FavorsInTheCity 4 years ago

Yes, the corners are always the first thing to wear out on any bags I have made. I never even thought about leather- thanks for the great idea!


jayjay40 profile image

jayjay40 4 years ago from Bristol England

love these bags, got to try this myself, thanks for sharing


Tracy Monroy 4 years ago

What a great "How-To" hub page! Craft stores offer so much in this area. You can also find great discount fabric stores online like FabricMaven.com that will even send you some fabric samples for your bag!


electricsky profile image

electricsky 4 years ago from North Georgia

They still look hard to make. Thanks for sharing.


FranyaBlue profile image

FranyaBlue 4 years ago from London, England

I love making bags out of old clothes.

Thanks for the ebay tip on where you get your handles from, I never thought to look there. I usually just sew a fabric strap.

Great hub!


Scent profile image

Scent 4 years ago from Berwick, PA

I think the easiest thing to make out of clothing is bags. I sew mine by hand, no machine. I make small bags which I use a 3-pak popcorn box as my pattern :) Leather corners sound like a great idea.

Marie


EmpressFelicity profile image

EmpressFelicity 4 years ago from Kent, England, UK Hub Author

Thanks to everyone who's commented so far! I must say, I like the idea of using a popcorn box (or its equivalent) as a pattern. Charity/thrift shops are brilliant for finding things like handles - they don't crop up all that often but when they do, they're worth buying 'cos you know they'll come in useful one day. No prizes for guessing that I'm a bit of a hoarder LOL...


BrainSpace profile image

BrainSpace 4 years ago from North Carolina

These are really cool bags. I am just getting back into sewing, and working on making some decorative pillows. I look forward to reading your future hubs!


Diane Inside profile image

Diane Inside 4 years ago

I love to sew and these bags looke really great, I will definately give it a try. Thanks for the very informative and interesting hub.

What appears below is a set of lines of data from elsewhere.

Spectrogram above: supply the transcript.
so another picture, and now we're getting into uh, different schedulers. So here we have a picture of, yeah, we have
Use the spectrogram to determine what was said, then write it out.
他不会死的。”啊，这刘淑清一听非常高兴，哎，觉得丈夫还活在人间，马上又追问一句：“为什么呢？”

lcbenefield profile image

lcbenefield 4 years ago from Georgia Level 1 Commenter

Awesome hub! I am obsessed with making handbags. I crochet them, quilt them, sew them, you name it. I love, love the idea of the leather corners and corduroy for the handle. Thanks for the information.


TamCor profile image

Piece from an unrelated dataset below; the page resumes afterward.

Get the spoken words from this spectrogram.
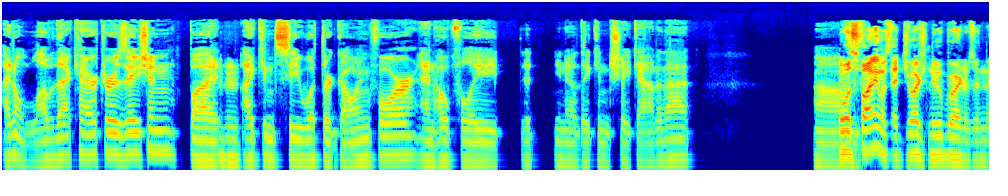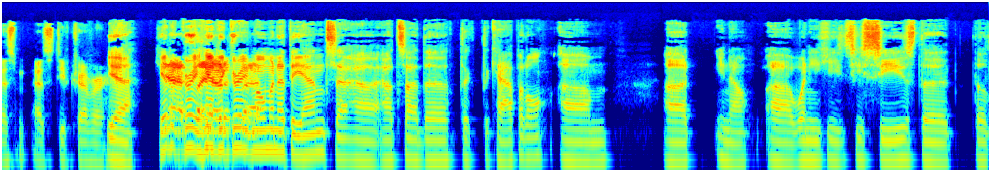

TamCor 4 years ago from Ohio

I have looked and looked for the "perfect" bag, but can't find one, so I've decided to make my own. I found your hub when I searched for helpful ideas and hints, and have really enjoyed reading it!

I have some old barkcloth that I'm using for mine, with the old burgandy satin lining from a vintage coat for the bag lining, lol...

I'm a bit of a hoarder, myself, haha... :)

Thanks--This was a great hub!


jasmine  3 years ago

i'm a teenager and i just started fashion design class in school. we have already made a lot i learned alot, but i want to see if i can make a bag by myself cause we have not learned that yet. what do yall think would be easier to make?


EmpressFelicity profile image

EmpressFelicity 3 years ago from Kent, England, UK Hub Author

Thanks to everyone who's commented since I was last here! Jasmine, I personally would recommend the knitting bag with the D-shaped handles, because it's much easier to sew on the handles than to sew in a zip.

PS: Merry Christmas.


    Sign in or sign up and post using a HubPages account.

    8192 characters left.
    Post Comment

    No HTML is allowed in comments, but URLs will be hyperlinked. Comments are not for promoting your Hubs or other sites.


    EmpressFelicity profile image

    ,
    HubPages AuthorOctober 12, 2011

    Click to Rate This Article
    Please wait working